Collection entries:
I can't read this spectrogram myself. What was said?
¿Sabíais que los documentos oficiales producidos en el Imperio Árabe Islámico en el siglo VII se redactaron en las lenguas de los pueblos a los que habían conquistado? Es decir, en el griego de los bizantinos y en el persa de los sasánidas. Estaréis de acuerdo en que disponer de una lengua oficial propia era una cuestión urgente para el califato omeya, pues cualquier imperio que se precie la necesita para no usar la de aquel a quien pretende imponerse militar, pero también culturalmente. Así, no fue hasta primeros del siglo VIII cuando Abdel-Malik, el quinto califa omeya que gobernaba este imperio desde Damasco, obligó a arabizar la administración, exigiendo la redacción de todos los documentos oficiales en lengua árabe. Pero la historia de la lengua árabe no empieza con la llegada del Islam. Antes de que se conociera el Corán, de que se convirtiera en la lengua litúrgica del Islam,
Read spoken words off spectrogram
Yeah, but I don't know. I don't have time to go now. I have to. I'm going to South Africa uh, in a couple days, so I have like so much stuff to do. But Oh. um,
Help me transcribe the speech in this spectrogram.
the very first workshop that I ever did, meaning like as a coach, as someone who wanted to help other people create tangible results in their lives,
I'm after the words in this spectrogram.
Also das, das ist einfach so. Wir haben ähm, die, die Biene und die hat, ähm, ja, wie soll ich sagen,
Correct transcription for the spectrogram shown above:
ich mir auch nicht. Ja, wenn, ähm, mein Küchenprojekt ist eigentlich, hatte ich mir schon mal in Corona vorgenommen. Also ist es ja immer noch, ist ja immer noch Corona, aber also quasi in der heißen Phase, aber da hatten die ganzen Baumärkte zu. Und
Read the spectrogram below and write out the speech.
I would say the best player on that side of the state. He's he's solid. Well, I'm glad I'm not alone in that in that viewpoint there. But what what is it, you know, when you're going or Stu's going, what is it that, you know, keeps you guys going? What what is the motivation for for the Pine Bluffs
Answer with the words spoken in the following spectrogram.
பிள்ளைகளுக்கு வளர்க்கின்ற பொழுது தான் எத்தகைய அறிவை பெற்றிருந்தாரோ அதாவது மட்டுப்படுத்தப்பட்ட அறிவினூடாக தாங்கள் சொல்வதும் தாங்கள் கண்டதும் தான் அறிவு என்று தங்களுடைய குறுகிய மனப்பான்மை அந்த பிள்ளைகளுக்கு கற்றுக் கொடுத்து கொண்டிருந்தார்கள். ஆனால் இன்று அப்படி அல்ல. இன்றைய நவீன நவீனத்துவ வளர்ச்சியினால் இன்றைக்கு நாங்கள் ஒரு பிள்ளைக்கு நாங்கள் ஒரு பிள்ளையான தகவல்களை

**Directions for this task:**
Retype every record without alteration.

**Output of the task:**
I can't read this spectrogram myself. What was said?
¿Sabíais que los documentos oficiales producidos en el Imperio Árabe Islámico en el siglo VII se redactaron en las lenguas de los pueblos a los que habían conquistado? Es decir, en el griego de los bizantinos y en el persa de los sasánidas. Estaréis de acuerdo en que disponer de una lengua oficial propia era una cuestión urgente para el califato omeya, pues cualquier imperio que se precie la necesita para no usar la de aquel a quien pretende imponerse militar, pero también culturalmente. Así, no fue hasta primeros del siglo VIII cuando Abdel-Malik, el quinto califa omeya que gobernaba este imperio desde Damasco, obligó a arabizar la administración, exigiendo la redacción de todos los documentos oficiales en lengua árabe. Pero la historia de la lengua árabe no empieza con la llegada del Islam. Antes de que se conociera el Corán, de que se convirtiera en la lengua litúrgica del Islam,
Read spoken words off spectrogram
Yeah, but I don't know. I don't have time to go now. I have to. I'm going to South Africa uh, in a couple days, so I have like so much stuff to do. But Oh. um,
Help me transcribe the speech in this spectrogram.
the very first workshop that I ever did, meaning like as a coach, as someone who wanted to help other people create tangible results in their lives,
I'm after the words in this spectrogram.
Also das, das ist einfach so. Wir haben ähm, die, die Biene und die hat, ähm, ja, wie soll ich sagen,
Correct transcription for the spectrogram shown above:
ich mir auch nicht. Ja, wenn, ähm, mein Küchenprojekt ist eigentlich, hatte ich mir schon mal in Corona vorgenommen. Also ist es ja immer noch, ist ja immer noch Corona, aber also quasi in der heißen Phase, aber da hatten die ganzen Baumärkte zu. Und
Read the spectrogram below and write out the speech.
I would say the best player on that side of the state. He's he's solid. Well, I'm glad I'm not alone in that in that viewpoint there. But what what is it, you know, when you're going or Stu's going, what is it that, you know, keeps you guys going? What what is the motivation for for the Pine Bluffs
Answer with the words spoken in the following spectrogram.
பிள்ளைகளுக்கு வளர்க்கின்ற பொழுது தான் எத்தகைய அறிவை பெற்றிருந்தாரோ அதாவது மட்டுப்படுத்தப்பட்ட அறிவினூடாக தாங்கள் சொல்வதும் தாங்கள் கண்டதும் தான் அறிவு என்று தங்களுடைய குறுகிய மனப்பான்மை அந்த பிள்ளைகளுக்கு கற்றுக் கொடுத்து கொண்டிருந்தார்கள். ஆனால் இன்று அப்படி அல்ல. இன்றைய நவீன நவீனத்துவ வளர்ச்சியினால் இன்றைக்கு நாங்கள் ஒரு பிள்ளைக்கு நாங்கள் ஒரு பிள்ளையான தகவல்களை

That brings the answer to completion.